Salvo received a written reprimand, the only time in the last decade that he has been disciplined.
"You have any interest in going narcotics?" Salvo remembered the chief asking him. The reasoning was simple: Salvo would no longer work under Marano.
Strange, then, that when New Times called, the lieutenant defended his colleague. "I can't say a bad word about Pete Salvo," Marano says, sitting at a desk on the fourth floor of police headquarters. "He's a good guy and a good cop."
If Salvo has been accused of excessive use of force, Marano says, it's not because he's a thug. It's because he's doing his job. "Look at my record," Marano says. "I've had complaints against me for excessive use of force. It goes with the territory."
In the mid-'90s, Marano led Hollywood's infamous Street Crimes Unit, formerly known as the Raiders. The black-shirted, tough-on-crime unit drew a string of complaints and lawsuits that alleged brutality, wrongful arrests, and civil rights violations. In 1998, a federal jury awarded 21-year-old Dwight Edman $750,000 after Marano admitted that police had no probable cause to arrest him on drug charges. The city is currently appealing the award.
"A good, aggressive cop is going to get complaints, most unwarranted," Marano says. "A lug isn't going to get any complaints. Pete Salvo is a good, aggressive cop."
Allegations of police misconduct have dogged the Hollywood Police Department for more than a decade. Throughout the '90s, as Marano's Raiders were accused of abusing citizens and trampling on civil rights, the city earned a reputation for scandal.

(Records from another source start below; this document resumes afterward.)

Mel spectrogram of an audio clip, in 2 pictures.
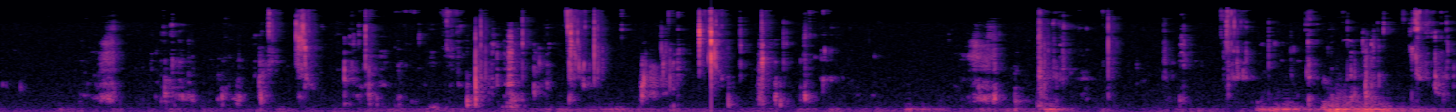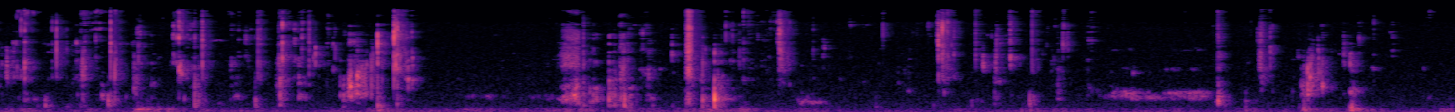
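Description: Close-miked chewing of a soft sponge cupcake topped with whipped cream: wet mouth clicks, smacks and squishes come in irregular runs, without speech.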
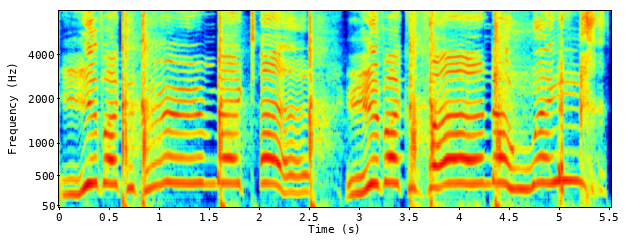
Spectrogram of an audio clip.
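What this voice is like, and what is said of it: Sung impression of a singer. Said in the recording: “my impeccable Cher impersonation ... I'm a little rusty”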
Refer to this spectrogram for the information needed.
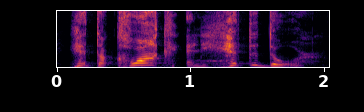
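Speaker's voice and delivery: slow, loud, furious yelling.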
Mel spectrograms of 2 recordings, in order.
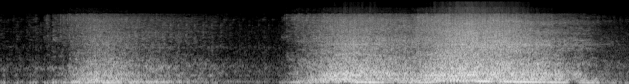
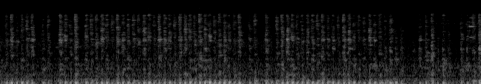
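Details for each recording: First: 1968 VW Type 3 with original Bosch fuel injection, after vacuum leak fixed and throttle switch (TPS) readjusted, idling 850–860 rpm, fuel holding 20 psi: two clean throttle blips rising and falling without stumbling; very slight dead spot remains. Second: 1968 VW Type 3 Squareback with original Bosch fuel injection, starting at super low idle: uneven, lumpy idle at about four pulses a second, throttle doing nothing, occasional intake backfire; massive vacuum leak suspected.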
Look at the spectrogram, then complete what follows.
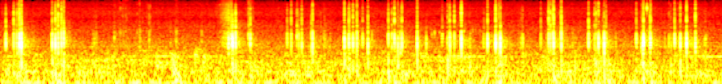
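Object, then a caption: Plastic gel-bead eye mask. Long nails tap and scratch a plastic gel-bead eye mask resting on a table, with one hand doing the tapping at the end. Bursts of short, dry clicks and scratchy rustles come in clusters, each bright and quick with almost no ring. A faint low hum sits underneath.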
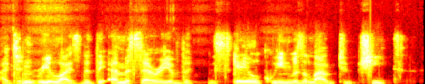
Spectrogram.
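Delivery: stage whisper, spoken as an aside. Speaking in character to a game figure: stage whisper. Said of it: "I will stage whisper about that to Scar".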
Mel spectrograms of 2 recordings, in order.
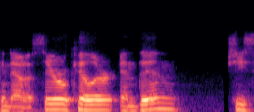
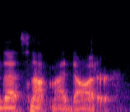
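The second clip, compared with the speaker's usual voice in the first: put-on tearful crying, very low, soft and hushed; 8 semitones lower, 11 dB quieter than usual. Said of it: "this guy crying".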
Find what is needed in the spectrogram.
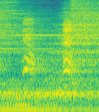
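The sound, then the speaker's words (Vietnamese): A flock of crows circling in the sky over graves gives two harsh caws, about a second apart, above a steady background hum. “từ đâu xuất hiện một đàn quạ cứ bay lòng vòng quanh trên bầu trời kêu gọi thảm thiết”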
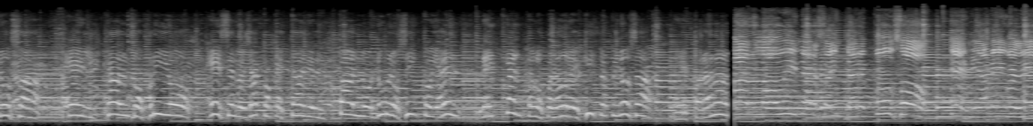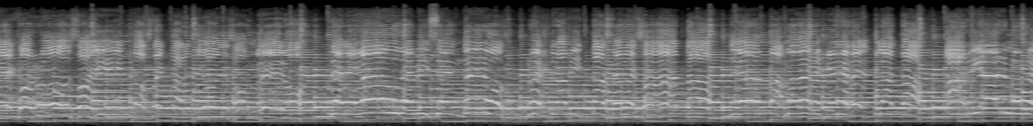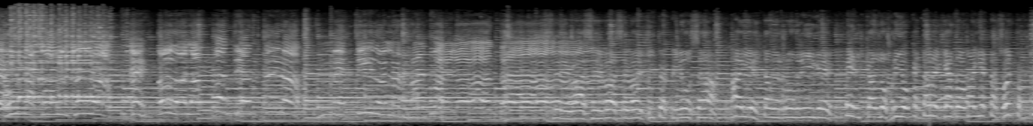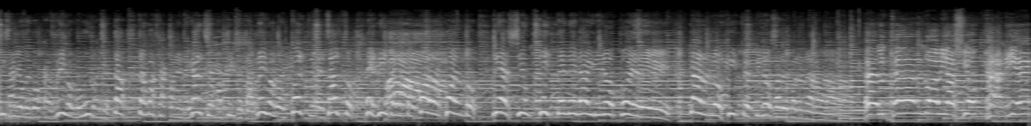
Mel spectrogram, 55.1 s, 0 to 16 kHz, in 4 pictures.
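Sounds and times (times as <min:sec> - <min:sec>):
acoustic guitars strummed and picked: 0:00.0 - 0:55.0
man singing into a microphone: 0:00.0 - 0:55.0.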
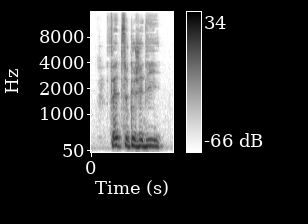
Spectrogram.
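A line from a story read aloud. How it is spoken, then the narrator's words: Commissioner's exclamation. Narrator (French): s'écria le commissaire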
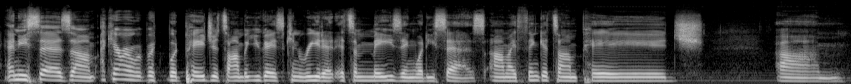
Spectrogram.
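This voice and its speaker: A woman pastor preaching a lively sermon, retelling scripture with animated storytelling and reading aloud while chatting with her listeners. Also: fairly low pitch, moderate pace, clear, resonant tone, big-room sound. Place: church sanctuary.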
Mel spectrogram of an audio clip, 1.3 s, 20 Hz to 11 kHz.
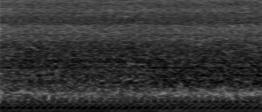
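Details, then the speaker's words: Roughly 7000 W generator, allegedly made in Japan, with the fuel solenoid bypassed to get fuel into the carburetor. Steady, even drone with regular firing and no misses or surging; running normally. "okay and that's that so now turn it on [Music] and you gotta work in generator and that's that"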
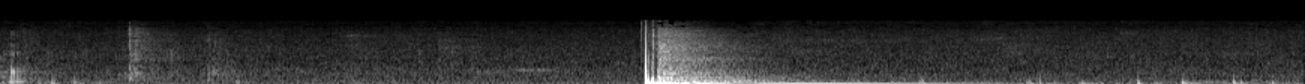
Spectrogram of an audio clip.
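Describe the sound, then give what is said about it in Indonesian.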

In 1997, Hollywood fired Police Chief Richard Witt after he attempted to blow the whistle on hiring practices that allowed applicants with criminal records and histories of prisoner abuse to join the force. That same year, six Hollywood SWAT team officers were removed from a North Florida military base -- where they were training -- when they vandalized facilities in a drunken stupor. Around the same time, federal juries awarded two female officers six-figure judgments after finding that they had been sexually harassed throughout their careers.
The department's problems with brutality, battery, and false arrests are even more troubling. Police legal adviser Cantor downplays the significance. "I think my numbers, the number of lawsuits I've received to this office, have gone down in recent years," Cantor says.
But that isn't entirely true. In 2001, seven people filed notice to sue the city for excessive use of force, battery, or false arrest. Six more did so in 2002, followed by another six in 2003. So far this year, five people have notified the city of their upcoming legal actions for excessive use of force or false arrest. "Most people think that when police brutality happens, it's some crazy, rogue cop out there by himself," says Kamau, of the Police Complaint Center. "That's not the case. It's generally some rogue cop who has the help of other officers to cover up his conduct."
In Miami and Fort Lauderdale, citizen review boards were created after allegations of police brutality reached fever pitch. Both have had some success in overseeing local law enforcement. Last week, for instance, Miami-Dade's Independent Review Panel faulted police for using excessive force in the recent Free Trade of the Americas riots.
Hollywood has never created such a panel and doesn't track brutality claims. "I'd like to see a citizen review board in Hollywood," says Henry Graham, a community activist in Hollywood's Liberia neighborhood. "Residents have to be involved if we're going to look seriously into claims that the police are heavy-handed."